As an organisation we also continue to grow and learn, seeking to improve where we can. We have invested in our casework function, growing the casework team from one person to three people, recognising the importance of casework and our ability to respond to concerns. That said, it is important to note that looking into cases also draws on the wider team within OSR as each case is considered by the appropriate subject domain to provide appropriate briefing when making a judgement. This will be particularly important in ensuring OSR is sufficiently prepared to support the statistical system during the next general election.
We remain open to feedback from our stakeholders about how we can improve, be this on an individual case bases or at a process level. Our case study example explores how we responded to concerns raised following our assessment of the COVID Infection Survey.
Case study – Independent Review of the Covid Infection Survey

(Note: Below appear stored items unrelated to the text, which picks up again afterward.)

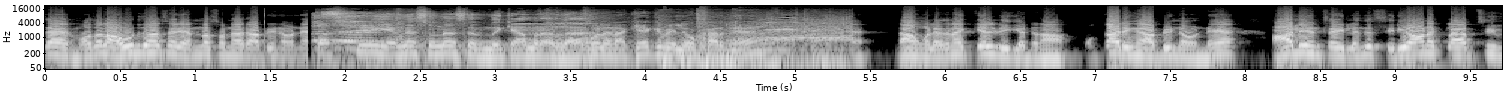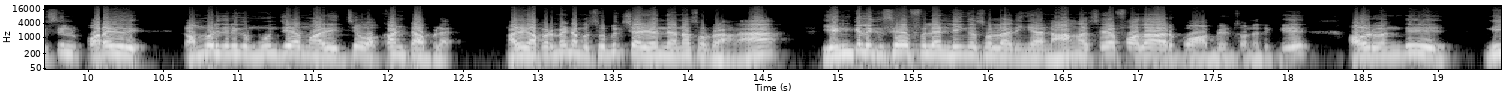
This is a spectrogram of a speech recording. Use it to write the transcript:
சார் முதல்ல அவரு தான் சார் என்ன சொன்னாரு? அப்படின்னு உடனே ஃபர்ஸ்ட் என்ன சொன்னா சார் இந்த கேமரால உங்களை நான் கேட்கவே இல்லை உட்காருங்க. நான் உங்களை எதனா கேள்வி கேட்டேனா உட்காருங்க அப்படின்ன உடனே ஆடியன்ஸ் சைட்ல இருந்து சரியான கிளாப்ஸ் விசில் பறகுது. கமருதீனுக்கு மூஞ்சே மாறிச்சு உக்காண்டாப்ல அதுக்கப்புறமே நம்ம சுபிக்ஷா எழுந்து என்ன சொல்றாங்கன்னா எங்களுக்கு சேஃப் இல்ல நீங்க சொல்லாதீங்க நாங்க சேஃபா தான் இருக்கோம் அப்படின்னு சொன்னதுக்கு அவர் வந்து நீ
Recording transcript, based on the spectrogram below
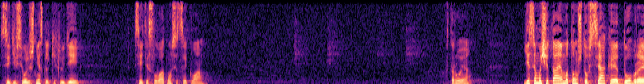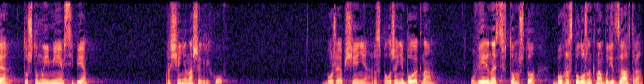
среди всего лишь нескольких людей, все эти слова относятся и к вам. Второе. Если мы читаем о том, что всякое доброе, то, что мы имеем в себе, прощение наших грехов, Божье общение, расположение Бога к нам, уверенность в том, что Бог расположен к нам будет завтра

Concerns were raised with us by the Better Statistics CIC about the Covid Infection Survey (CIS) and our approach to reviewing the CIS in 2022. In line with our expectations of statistics producers, we sought external review of our approach by commissioning an independent review. The review, led by Professor Patrick Sturgis of the London School of Economics, examined the methodological approach of the CIS, reviewed alternative approaches that could have been taken and assessed their suitability compared to the approach that was taken. In addition, we requested that the review determine whether OSR had appropriately assessed the CIS and if this review remains fit for purpose.
Sturgis’ review concluded that the design, fieldwork implementation and estimation approach of the CIS were of a high standard. It also found that OSR’s review of the CIS in 2022 did a good job of identifying the strengths of the survey as well as noting where improvements were needed. However, it also offered suggestions for a number of improvements for our future regulatory work that we have accepted in full.

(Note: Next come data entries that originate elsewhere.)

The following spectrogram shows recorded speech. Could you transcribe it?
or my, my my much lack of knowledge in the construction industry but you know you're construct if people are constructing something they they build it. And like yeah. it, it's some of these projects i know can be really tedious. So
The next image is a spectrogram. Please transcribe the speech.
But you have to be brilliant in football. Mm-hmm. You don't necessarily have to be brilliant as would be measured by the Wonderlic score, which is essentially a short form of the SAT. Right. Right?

Our confidence has increased this year when it comes to deciding on the best action for cases that may not be official statistics. The guiding principle for cases on the border of our remit is whether we can make a positive difference to the statistics in that area. If so, we will do what we can to support and improve data. These cases outside of our remit require extra consideration such as resource, and as such, it is an area that we continue to monitor and discuss internally.
In 2023/24, we will carry out a project to review and identify improvements to the internal process of casework. Our casework management information shows that the mean and median time to respond to cases has increased for the last two years. While this is likely to be impacted by the breadth of topics we are now looking at, there may be elements of the process that we can improve on to reduce the time it takes to close a case. We also plan to look at how we can record casework load by topics, rather than the number of concerns we have received. This will enable us to better understand trends in topic areas and be more timely with our systemic interventions.

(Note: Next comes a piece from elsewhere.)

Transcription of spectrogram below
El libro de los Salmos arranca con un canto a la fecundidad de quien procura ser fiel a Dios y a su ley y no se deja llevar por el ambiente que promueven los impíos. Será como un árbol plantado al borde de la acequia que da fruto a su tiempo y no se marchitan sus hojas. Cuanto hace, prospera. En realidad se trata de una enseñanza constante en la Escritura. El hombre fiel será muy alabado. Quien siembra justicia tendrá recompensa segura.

When it comes to our expectations for 2023/24, we expect to continue responding to high numbers of casework having already surpassed the total cases we received in quarter one of 2022/23.
If you have any feedback, either on this report or the casework function itself please do contact Regulation@Statistics.gov.uk.Back to top